Stored entries
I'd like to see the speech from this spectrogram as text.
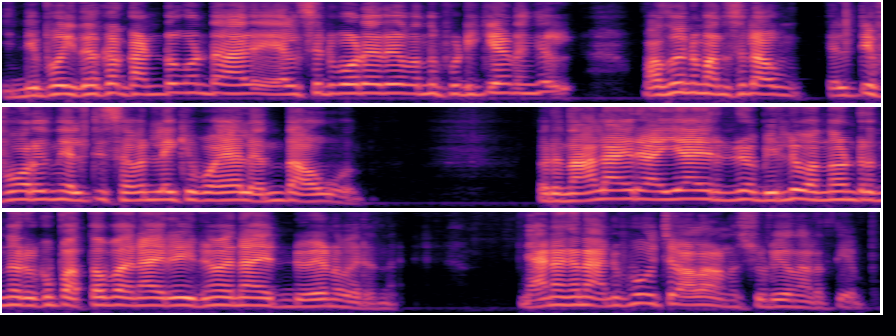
ഇനിയിപ്പോൾ ഇതൊക്കെ കണ്ടുകൊണ്ട് എൽ സി ബോർഡ് വന്ന് പിടിക്കുകയാണെങ്കിൽ മധുവിന് മനസ്സിലാവും എൽ ടി ഫോറിൽ നിന്ന് എൽ ടി സെവനിലേക്ക് പോയാൽ എന്താവും. ഒരു നാലായിരം അയ്യായിരം രൂപ ബില്ല് വന്നുകൊണ്ടിരുന്നവർക്ക് പത്തൊമ്പതിനായിരം ഇരുപതിനായിരം രൂപയാണ് വരുന്നത്. ഞാനങ്ങനെ അനുഭവിച്ച ആളാണ് സ്റ്റുഡിയോ നടത്തിയപ്പോൾ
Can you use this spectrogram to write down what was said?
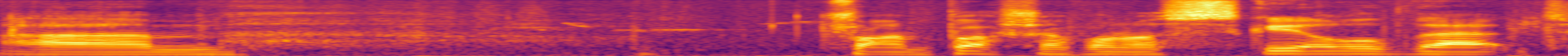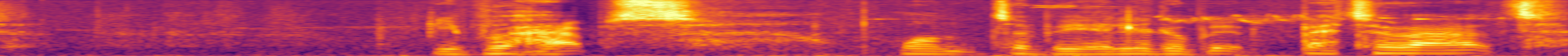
um, try and brush up on a skill that you perhaps want to be a little bit better at.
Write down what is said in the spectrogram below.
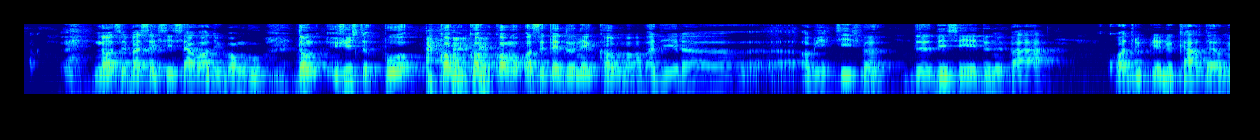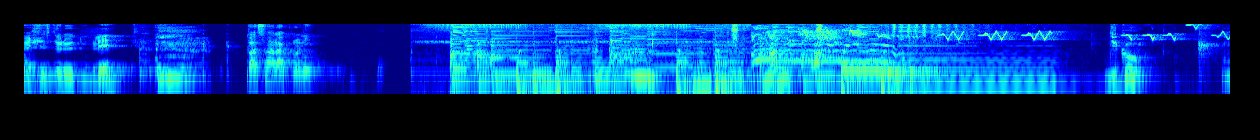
Non, c'est pas sexiste, c'est avoir du bon goût. Donc, juste pour, comme, comme, on s'était donné comme, on va dire, euh, objectif de d'essayer de ne pas quadrupler le quart d'heure, mais juste de le doubler. Passons à la chronique. Du coup,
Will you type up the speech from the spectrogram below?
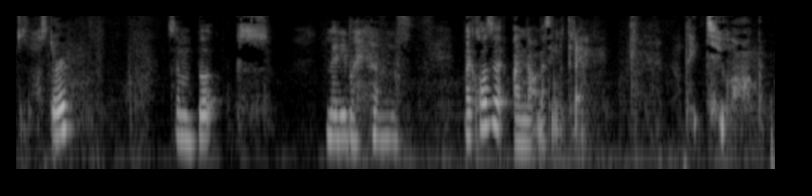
disaster. Some books, many brands. My closet, I'm not messing with today. It'll take too long.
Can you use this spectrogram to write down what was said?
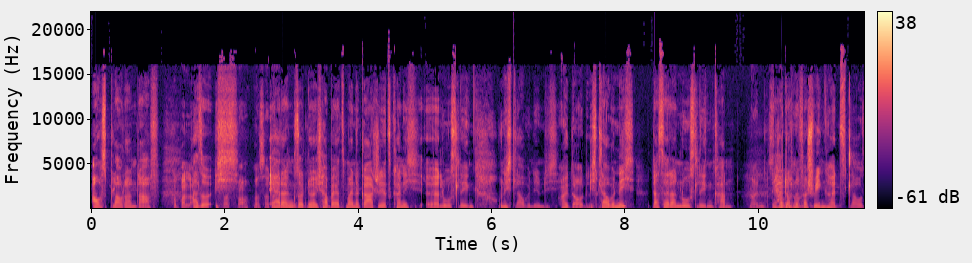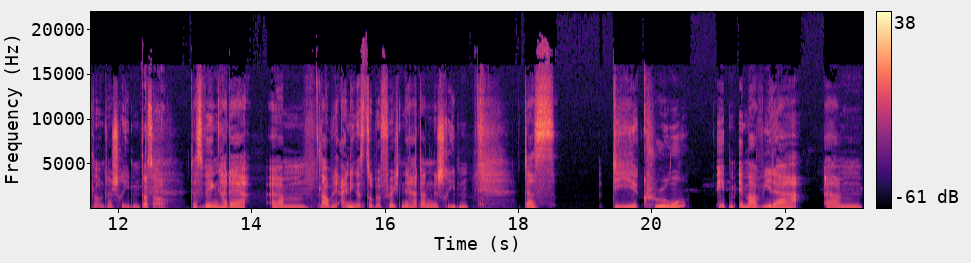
ausplaudern darf. Hoppala. Also ich, Was war? Was hat er hat dann gesagt, ja, ich habe jetzt meine Gage, jetzt kann ich äh, loslegen. Und ich glaube nämlich, ich glaube nicht, dass er dann loslegen kann. Nein, das Der hat doch eine. Verschwiegenheitsklausel unterschrieben. Das auch. Deswegen hat er, ähm, glaube ich, einiges zu befürchten. Er hat dann geschrieben, dass die Crew eben immer wieder ähm,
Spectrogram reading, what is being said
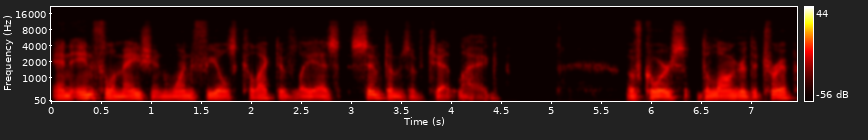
and inflammation one feels collectively as symptoms of jet lag. Of course, the longer the trip,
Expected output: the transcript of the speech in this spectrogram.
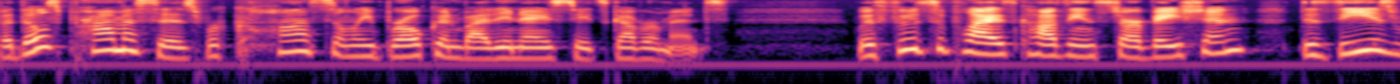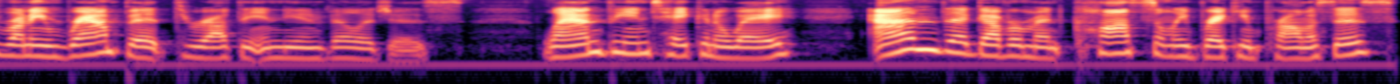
But those promises were constantly broken by the United States government, with food supplies causing starvation, disease running rampant throughout the Indian villages, land being taken away, and the government constantly breaking promises.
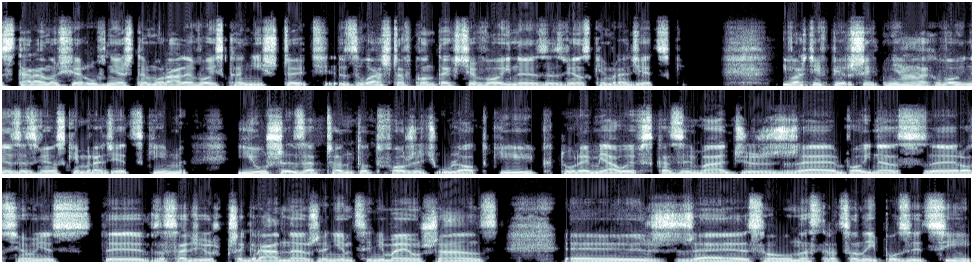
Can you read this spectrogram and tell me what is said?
starano się również te morale wojska niszczyć, zwłaszcza w kontekście wojny ze Związkiem Radzieckim. I właśnie w pierwszych dniach wojny ze Związkiem Radzieckim już zaczęto tworzyć ulotki, które miały wskazywać, że wojna z Rosją jest y, w zasadzie już przegrana, że Niemcy nie mają szans, y, że są na straconej pozycji.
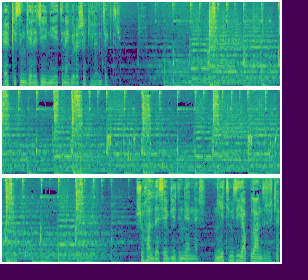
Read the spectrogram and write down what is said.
Herkesin geleceği niyetine göre şekillenecektir. Şu halde sevgili dinleyenler, niyetimizi yapılandırırken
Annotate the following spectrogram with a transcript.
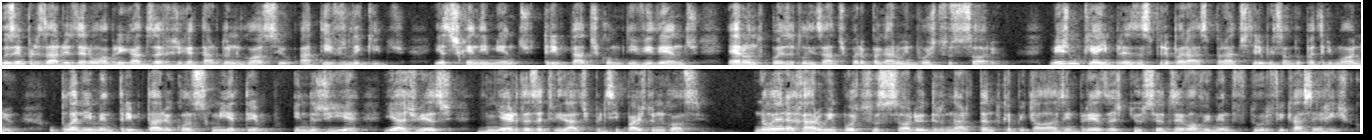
Os empresários eram obrigados a resgatar do negócio ativos líquidos. Esses rendimentos, tributados como dividendos, eram depois utilizados para pagar o imposto sucessório. Mesmo que a empresa se preparasse para a distribuição do património, o planeamento tributário consumia tempo, energia e, às vezes, dinheiro das atividades principais do negócio. Não era raro o imposto sucessório drenar tanto capital às empresas que o seu desenvolvimento futuro ficasse em risco.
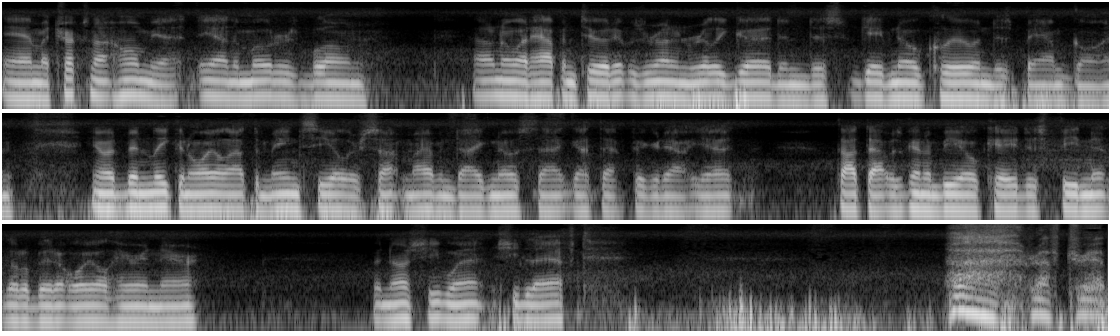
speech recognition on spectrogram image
And my truck's not home yet. Yeah, the motor's blown. I don't know what happened to it. It was running really good and just gave no clue and just bam, gone. You know, it'd been leaking oil out the main seal or something. I haven't diagnosed that, got that figured out yet. Thought that was going to be okay, just feeding it a little bit of oil here and there. But no, she went, she left. Rough trip.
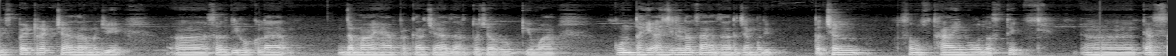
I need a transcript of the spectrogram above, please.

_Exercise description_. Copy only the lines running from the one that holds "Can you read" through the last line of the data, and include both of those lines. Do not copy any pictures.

_Exercise answer_.
Can you read this spectrogram and tell me what is said?
starano się również te morale wojska niszczyć, zwłaszcza w kontekście wojny ze Związkiem Radzieckim. I właśnie w pierwszych dniach wojny ze Związkiem Radzieckim już zaczęto tworzyć ulotki, które miały wskazywać, że wojna z Rosją jest y, w zasadzie już przegrana, że Niemcy nie mają szans, y, że są na straconej pozycji.
Read the spectrogram and write down what is said.
Herkesin geleceği niyetine göre şekillenecektir. Şu halde sevgili dinleyenler, niyetimizi yapılandırırken
Annotate the following spectrogram with a transcript.
Os empresários eram obrigados a resgatar do negócio ativos líquidos. Esses rendimentos, tributados como dividendos, eram depois utilizados para pagar o imposto sucessório. Mesmo que a empresa se preparasse para a distribuição do património, o planeamento tributário consumia tempo, energia e, às vezes, dinheiro das atividades principais do negócio. Não era raro o imposto sucessório drenar tanto capital às empresas que o seu desenvolvimento futuro ficasse em risco.
speech recognition on spectrogram image
And my truck's not home yet. Yeah, the motor's blown. I don't know what happened to it. It was running really good and just gave no clue and just bam, gone. You know, it'd been leaking oil out the main seal or something. I haven't diagnosed that, got that figured out yet. Thought that was going to be okay, just feeding it a little bit of oil here and there. But no, she went, she left. Rough trip.
I need a transcript of the spectrogram above, please.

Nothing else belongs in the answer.